Xin Yan (PhD ’17, Chemistry)

What is your current profession/job? What did you study at Yale? When did you graduate?

I currently work as a research scientist in drug discovery at Merck Research Laboratories. I studied theoretical and computational chemistry at Yale, and graduated in August, 2017.

What do you like most about your current role? What do you find most challenging and/ or rewarding?

I enjoy the opportunity to work in the frontier of pharmaceutical research and being able to directly contribute to the development of new therapeutics for human diseases. I also find it a great privilege to work in a team of extremely talented and passionate scientists in my current role. The biggest challenge I encountered so far during the transition from academic to industrial research is the pace of research. Academic research has more flexibility and freedom in terms of time-management, while in the industry projects are moving very fast and I have to try my best to make responsible decisions in a timely manner.
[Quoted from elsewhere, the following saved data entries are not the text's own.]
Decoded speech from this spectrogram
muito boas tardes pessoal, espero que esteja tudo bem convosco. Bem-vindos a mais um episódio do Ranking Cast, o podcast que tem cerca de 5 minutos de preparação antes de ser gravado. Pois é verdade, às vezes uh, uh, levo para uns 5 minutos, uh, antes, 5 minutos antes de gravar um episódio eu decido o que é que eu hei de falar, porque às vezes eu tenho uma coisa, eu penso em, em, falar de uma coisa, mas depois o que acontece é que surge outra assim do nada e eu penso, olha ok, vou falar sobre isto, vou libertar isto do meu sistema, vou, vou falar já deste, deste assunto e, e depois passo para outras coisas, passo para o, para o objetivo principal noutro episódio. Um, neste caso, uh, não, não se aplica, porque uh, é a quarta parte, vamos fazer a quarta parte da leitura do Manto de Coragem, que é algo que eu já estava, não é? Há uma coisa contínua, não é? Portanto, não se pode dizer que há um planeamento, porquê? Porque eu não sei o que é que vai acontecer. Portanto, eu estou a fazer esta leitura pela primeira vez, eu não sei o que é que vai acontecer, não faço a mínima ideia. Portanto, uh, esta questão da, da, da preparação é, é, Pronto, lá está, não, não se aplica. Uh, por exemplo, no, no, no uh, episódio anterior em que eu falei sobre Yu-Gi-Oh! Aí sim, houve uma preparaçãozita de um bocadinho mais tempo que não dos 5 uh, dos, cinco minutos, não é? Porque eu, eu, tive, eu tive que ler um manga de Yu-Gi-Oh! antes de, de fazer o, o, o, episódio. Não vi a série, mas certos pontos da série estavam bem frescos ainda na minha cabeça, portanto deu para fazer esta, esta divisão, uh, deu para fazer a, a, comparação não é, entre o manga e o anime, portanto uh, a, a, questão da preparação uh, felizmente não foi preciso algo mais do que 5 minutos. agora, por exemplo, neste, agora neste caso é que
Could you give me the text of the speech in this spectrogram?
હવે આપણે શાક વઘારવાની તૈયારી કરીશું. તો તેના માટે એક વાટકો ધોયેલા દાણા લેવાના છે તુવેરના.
How did your time at Yale shape your career trajectory?

My graduate studies at Yale have trained me to be an independent researcher and critical thinker, qualities which are very much valued in research and development in industry as well. My PhD journey also deepened my interests in using my scientific training to solve highly interdisciplinary problems in medicinal chemistry, which made me become resolute in pursuing a research career.

What are the main skills that you acquired as a PhD student which help make you successful in your current career?

There are too many skills and experiences that I harvested during the PhD years that I am grateful for. The most relevant ones to my day-to-day work now are 1) the ability to generalize knowledge from literature and observations from experiments to form deductions and conclusions that guide the decision making process. 2) the ability to interpret scientific languages to effectively communicate and presenting ideas.

Did you acquire any professional experience related to your line of work while in graduate school (either through part-time work, volunteering, networking, or other forms of training)?

My experience as a member on the executive board of Woman in Science at Yale (WISAY), graduate fellow in Office of Diversity and Equal Opportunities (now OGSDD), and media coordinator for Student and Alumni at Yale (STAY) greatly improved my communication and leadership skills. I have also attended many career-related networking and panel discussion events organized within Yale which significantly influenced my career decisions. Therefore, I highly encourage current students to take advantage of the many wonderful opportunities offered by Yale to improve professional and social skills.

What is the biggest challenge that you face in transitioning to different working places / cultures? What do you suggest current students do to prepare for those challenges?

I think the need to make a quick and smooth adjustment to new working style/cultures is one of my biggest challenges for the current transition as well as for future ones. It requires me to step out of my comfort zone and learn from others’ feedback. I think graduate school is a great place to meet people with diverse backgrounds and get exposure to a wide range of different research and professional experiences. I encourage current students to spend some time outside the lab to explore broader social groups and events that Yale has to offer.